For millennia, the legacy of Ancient Rome has loomed large in our collective cultural imaginations. Even today there are countless releases of books, films, and TV shows celebrating the cultural legacy of Rome, from the fearsome gladiators to epic imperial conquests.
But what about video games? When exploring the depictions of Ancient Rome in gaming, there are of course a few major titles that spring to mind. There’s the hugely successful Total War series, an excellent exploration of Roman geopolitics that has sold over 20 million copies and scooped up a ‘Game of the Year’ award on no less than three occasions. There are video game’s inspired by popular movies, such as the highly-regrettable and critically-panned title The Gladiators of Rome, released shortly after the famous Russel Crowe film in an attempt to cash-in on a wave of Gladiator fever.
However, when compared to other media, video games inspired by Ancient Rome appear to be increasingly thin on the ground these days. Could this be due to a spate of critically unsuccessful releases scaring off game developers? Or is there something else at play? Let’s take a look at the position of Ancient Rome in the gaming world, to explore what the future may hold for this fascinating and entertaining topic.
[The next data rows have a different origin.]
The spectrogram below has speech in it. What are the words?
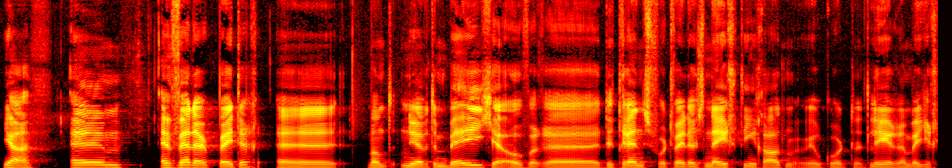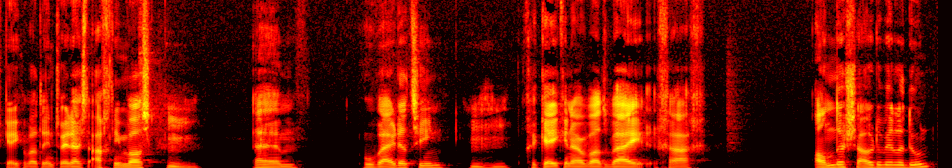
Ja, ehm, en verder, Peter, want nu hebben we het een beetje over de trends voor 2019 gehad. maar Heel kort het leren, een beetje gekeken wat in 2018 was. Mhm. Ehm, hoe wij dat zien. Mhm. Gekeken naar wat wij graag anders zouden willen doen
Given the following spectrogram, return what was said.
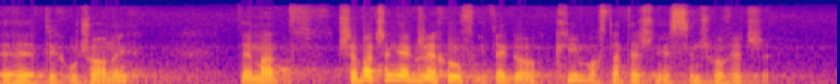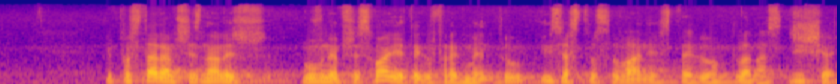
y, tych uczonych. Temat przebaczenia grzechów i tego, kim ostatecznie jest Syn Człowieczy. I postaram się znaleźć główne przesłanie tego fragmentu i zastosowanie z tego dla nas dzisiaj.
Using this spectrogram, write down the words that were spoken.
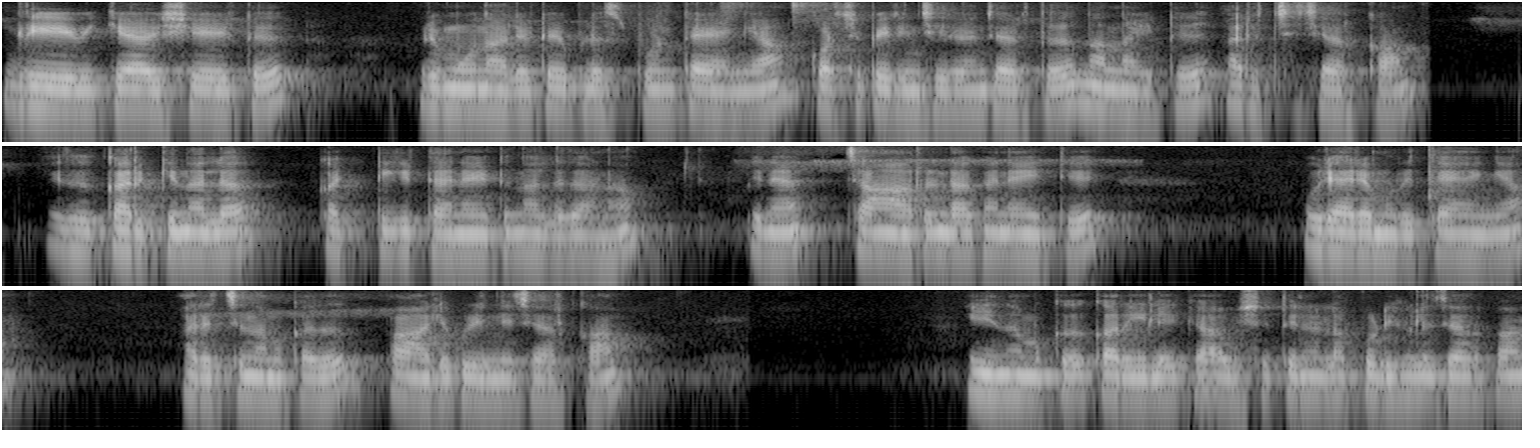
ഗ്രേവിക്ക് ആവശ്യമായിട്ട് ഒരു മൂന്നാൽ ടേബിൾ സ്പൂൺ തേങ്ങ കുറച്ച് പെരിഞ്ചീരകം ചേർത്ത് നന്നായിട്ട് അരച്ച് ചേർക്കാം. ഇത് കറിക്ക് നല്ല കട്ടി കിട്ടാനായിട്ട് നല്ലതാണ്. പിന്നെ ചാറുണ്ടാക്കാനായിട്ട് ഒരു അരമുറി തേങ്ങ അരച്ച് നമുക്കത് പാൽ പിഴിഞ്ഞ് ചേർക്കാം. ഇനി നമുക്ക് കറിയിലേക്ക് ആവശ്യത്തിനുള്ള പൊടികൾ ചേർക്കാം.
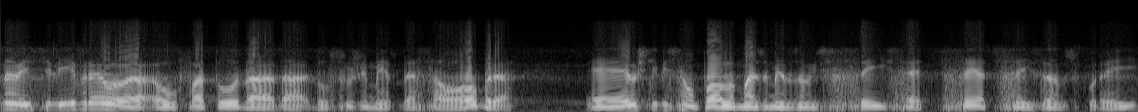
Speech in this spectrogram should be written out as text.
Não, esse livro é o, é o fator da, da, do surgimento dessa obra. É, eu estive em São Paulo mais ou menos há uns seis, sete, sete, seis anos por aí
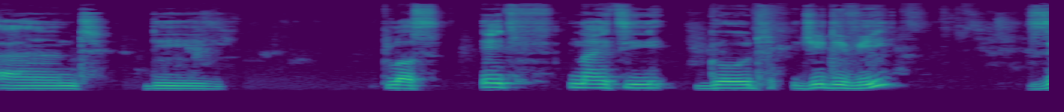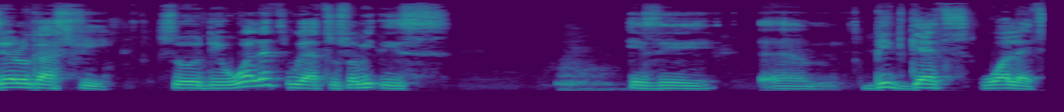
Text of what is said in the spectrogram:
and the plus 890 gold GDV, zero gas fee. So the wallet we are to submit is is a um, BitGet wallet.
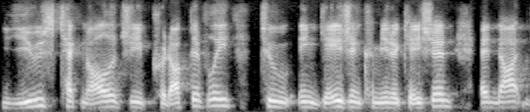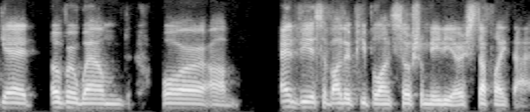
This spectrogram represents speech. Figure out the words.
use technology productively to engage in communication and not get overwhelmed or um, envious of other people on social media or stuff like that?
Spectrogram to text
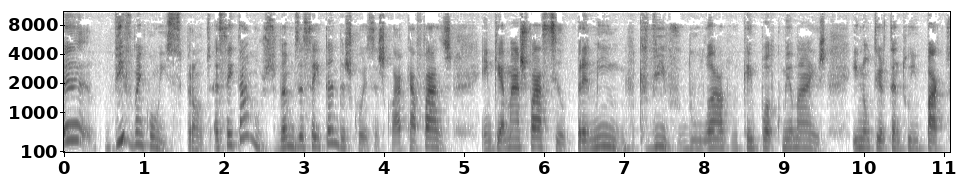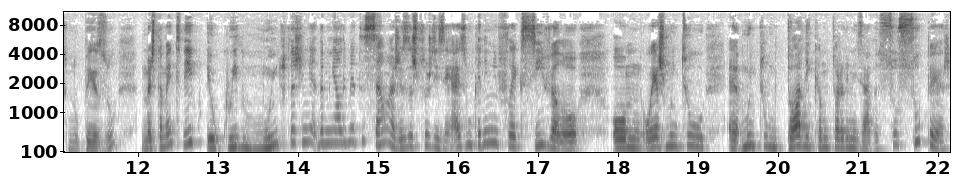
Uh, vive bem com isso. Pronto, aceitamos, vamos aceitando as coisas. Claro que há fases em que é mais fácil para mim, que vivo do lado quem pode comer mais e não ter tanto impacto no peso, mas também te digo, eu cuido muito minha, da minha alimentação. Às vezes as pessoas dizem, ah, és um bocadinho inflexível ou, ou, ou és muito, uh, muito metódica, muito organizada. Sou super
Gladiator Gaming: The Glory Days
While the gaming public has not enjoyed a commercially successful Gladiator title for a while now, things weren’t always this way. The 90s and early 2000s could be looked back on as a kind of golden age for Ancient Rome-themed games, with a number of hugely successful and pioneering titles hitting the shelves throughout these years.
The 1990 Electronic Arts game Centurion: Defender of Rome, released for MS-DOS and Sega Genesis, was one of the first to ever pioneer real-time strategy in gaming, as well as the now commonplace concept of choice-based narratives. The hugely popular game requires the player to use diplomacy, violence, and ally-building to become the next Emperor and was one of the biggest releases of the year.
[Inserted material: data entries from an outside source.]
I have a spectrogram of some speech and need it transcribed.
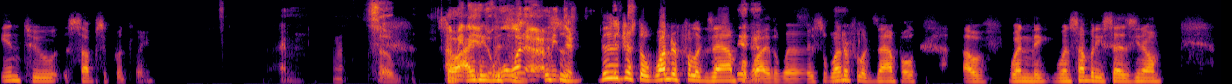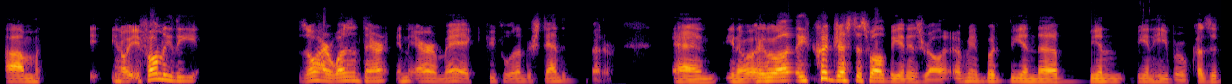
into subsequently. So, so I, mean, I think this, one, is, I mean, is, this is just a wonderful example, by the way. It's a wonderful example of when the, when somebody says, you know, um, you know, if only the Zohar wasn't there in Aramaic, people would understand it better and you know, well, it could just as well be in Israel. I mean, but be in the be in be in Hebrew because it,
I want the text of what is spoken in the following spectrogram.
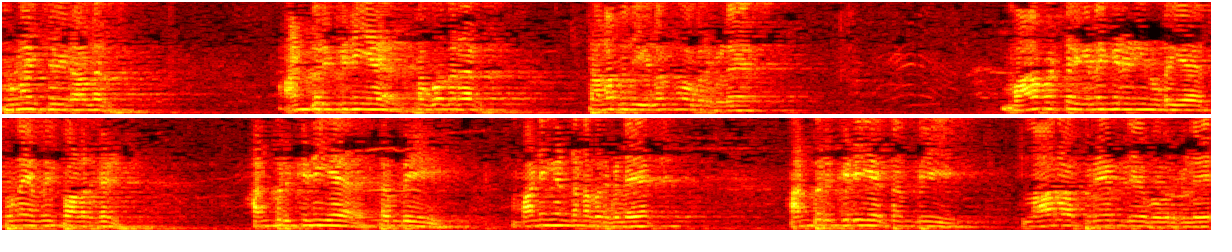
துணை செயலாளர் அன்பிற்கினிய சகோதரர் தளபதி இளங்கோ அவர்களே மாவட்ட இளைஞரணியினுடைய துணை அமைப்பாளர்கள் அன்பிற்கினிய தம்பி மணிகண்டன் அவர்களே அன்பிற்கினிய தம்பி லாரா பிரேம்தேவ் அவர்களே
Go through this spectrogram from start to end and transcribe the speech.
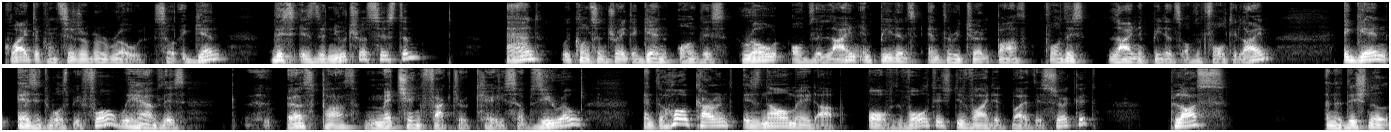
quite a considerable role. So again this is the neutral system and we concentrate again on this role of the line impedance and the return path for this line impedance of the faulty line. Again, as it was before, we have this earth path matching factor K sub 0 and the whole current is now made up of the voltage divided by the circuit plus an additional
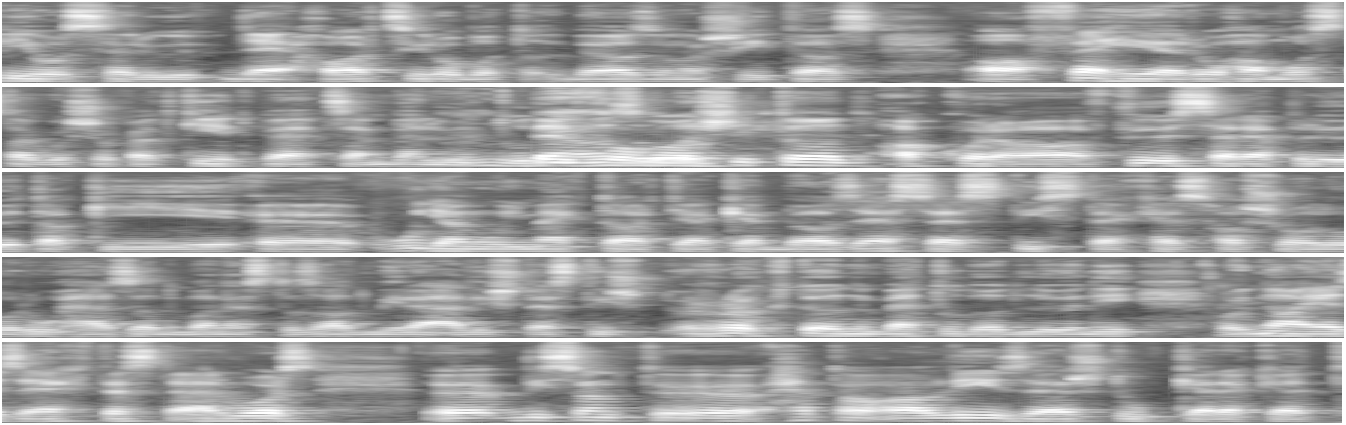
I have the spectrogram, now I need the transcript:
3 szerű de harci robotot beazonosítasz, a fehér rohamosztagosokat két percen belül tudni fogod, akkor a főszereplőt, aki e, ugyanúgy megtartják ebbe az SS tisztekhez hasonló ruházatban ezt az admirálist, ezt is rögtön be tudod lőni, hogy na ez echte Star Wars. E, viszont e, hát a, a lézer stukkereket...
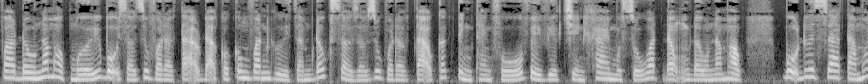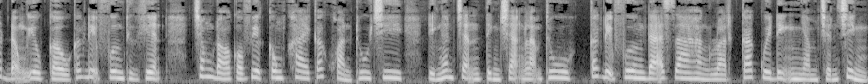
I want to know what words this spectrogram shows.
vào đầu năm học mới, Bộ Giáo dục và Đào tạo đã có công văn gửi Giám đốc Sở Giáo dục và Đào tạo các tỉnh, thành phố về việc triển khai một số hoạt động đầu năm học. Bộ đưa ra 8 hoạt động yêu cầu các địa phương thực hiện, trong đó có việc công khai các khoản thu chi để ngăn chặn tình trạng lạm thu. Các địa phương đã ra hàng loạt các quy định nhằm chấn chỉnh,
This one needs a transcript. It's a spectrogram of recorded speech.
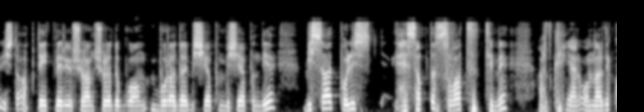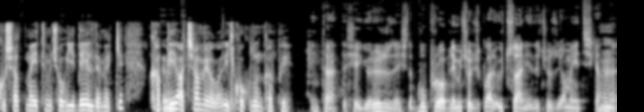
işte update veriyor şu an şurada bu burada bir şey yapın bir şey yapın diye. Bir saat polis hesapta SWAT timi artık yani onlardaki kuşatma eğitimi çok iyi değil demek ki kapıyı Evet. açamıyorlar ilkokulun kapıyı. internette şey görüyoruz ya işte bu problemi çocuklar 3 saniyede çözüyor ama yetişkinler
This title was shortly followed up by a quick succession of smash-hit Roman games. More strategy games followed in the form of titles like Asterix, and the now-iconic Total War: Rome, which launched the series into household name status, being one of the most critically-acclaimed strategy games ever made to this day.
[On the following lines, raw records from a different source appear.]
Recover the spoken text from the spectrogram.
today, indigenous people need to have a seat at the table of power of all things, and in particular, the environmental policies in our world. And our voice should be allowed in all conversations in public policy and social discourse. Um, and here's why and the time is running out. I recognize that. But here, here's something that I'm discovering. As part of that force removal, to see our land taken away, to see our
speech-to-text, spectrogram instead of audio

Strategy games died out in popularity during the 2000s, to be replaced with combat-focused gladiator games. Most of these did not find the same level of success, but major releases such as Colosseum: Road to Freedom made a big splash, and still enjoy a significant cult following today.
Rome in Gaming Today
Since those heady days, developers clearly went through a long period where they lost interest in the genre. Things have picked up again in recent years though, but it is unclear whether this renewed focus on Rome has paid off with sales. The most telling development was the much-hyped release of the Xbox One game Ryse: Son of Rome, a mega-budget combat game which was one of the first releases on the console. Despite a multi-million dollar ad campaign, sales were poor, and critical reception was lukewarm, leading to speculation that Ancient Rome as a genre was finished.
Very recent developments do suggest that the tide is turning, however. Following the flop of Ryse, big producers pulled back and allowed smaller developers to fill the void and produce a different kind of Roman content. There was the surprise indie hit Domina in 2017, a particularly clever 8-bit PC game which reveled in the decadence and popular imagery of Ancient Rome. Similarly, smaller games have capitalized on the image of the era to launch crossover games, such as the popular Gladiator’s Gold slot on the casino site Betway, which allows players to win real money whilst playing against the backdrop of the Colosseum. It certainly seems that smaller-scale games are becoming the new playing field for Ancient Rome.
While immersive, big-budget Roman games have faded from the limelight, some major releases are also continuing to borrow heavily from the imagery. Last year’s smash-hit combat game For Honor is primarily a Medieval fantasy game, but borrows heavily from Ancient Roman motifs such as gladiators and centurions, suggesting that the imagery of the time still has the power to enchant audiences.
What Does the Future Hold?
Much like the city itself, the appeal of Ancient Rome is eternal. Recent developments are suggesting that players may not be interested in the kind of immersive content which tries to heavily to recreate Rome, but rather simply enjoy the imagery and the things that the period now stands for in the modern world. The actual history may no longer have much appeal, but the decadence, brutality, wealth and adventure that we associate Rome with are always going to have plenty of appeal among gamers of all stripes.